In my late twenties, on my yearly Lake Tahoe ski trip with my college roommate, Stew, I finally found a run I really loved, and I kept skiing it over and over in a fog that enveloped it that day. I could only see about fifteen feet in front of me. It was my kind of gentle slope. When the fog lifted, my eyes grew wide. My favorite run was actually long and steep. I realized then that my fear had been inside my head.
“It’s in your head,” I reminded myself on the edge of the Cornice. I pushed off, curious to see what’d happen. Could I really make that first turn? My heart flew when I did. I created a kind of dance on the way down, not falling but quickly turning, quickly observing, quickly avoiding ice and heavy bunches of snow.

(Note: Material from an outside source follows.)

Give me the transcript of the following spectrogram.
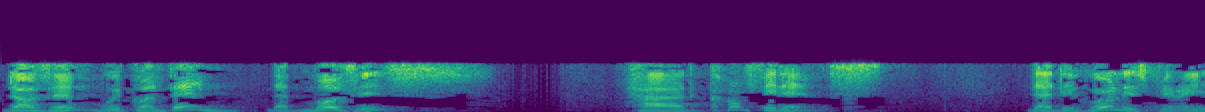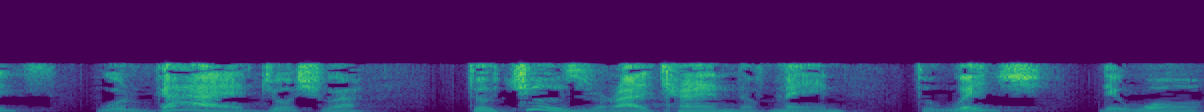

I’m explaining this as a way to also explain how writing stories is for me. I might have a great idea for a story, but I don’t know where it’ll go, or what it’s about, or even why I want to write it. I push off into it to see what happens.
Skiing is of the moment. Sometimes things work smoothly, but there are always surprises—ice, rocks, turns that throw me off. Similarly, writing always surprises me. Characters say and do things I didn’t expect, and such moments can change my plans. I might zip off on a tangent and have to get back.
Like author Kurt Vonnegut, I often think I can’t do this again—either write or ski—but I try anyway as with this very piece. All I knew for this was I wanted to write about the mind/body experience. For my last novel, A Death in Vegas, all I knew was that my protagonist had his own company that sold beneficial bugs for organic gardening—ladybugs and the like. I knew he found a dead woman in his hotel room on the morning of a Las Vegas convention. He had nothing to do with it. The Las Vegas police suspected him. Who set him up?
Once I started writing the story, I paused to outline, following paths, adjusting, trying new things. That’s because I can think faster than I write, and brief notes in an outline lets me zoom quickly. Six drafts later, after I honed, adjusted, tried new things, I was done. My characters and story had grabbed me.
I’m not prone to exercise. I have to push myself. I swim because it gives me energy to write. Skiing takes me away from writing—yet I always return refreshed and energized. To write well requires being physical. I have to put my body into the world.
The skiing at Mammoth beyond the Cornice on my recent trip often made my thighs scream. The snow was heavy. I fell twice, not having fallen once in my previous nine days of skiing this season. Yet I amazed myself that I could do this. Skiing requires precision. It requires stamina. It requires a belief that your body will know the way.
Philosophers often focus on three elements: mind, body, and spirit. If you push off into the white page as well as onto a white slope, that third element, spirit, seems to soar. You find yourself in the zone. I love the zone.
Thank you, Christopher!
Christopher first published short fiction in a number of literary journals, and the stories are available in two collections, The Middle-Aged Man and the Sea and Months and Seasons. Soon, the audiobook of The Middle-Aged Man and the Sea will appear on Audible and Amazon. You can download three of his stories free by clicking here. He’s also published the literary novels The Brightest Moon of the Century and Love at Absolute Zero. Recently, he’s focused on crime novels. His first, Blood Drama, had a graduate student, writing a thesis on David Mamet, in a struggle with a ruthless killer and bank robber. A Death in Vegas is a mystery based on the death of a young woman and the wrong man charged with it. You can visit Christopher online at www.chrismeeks.com.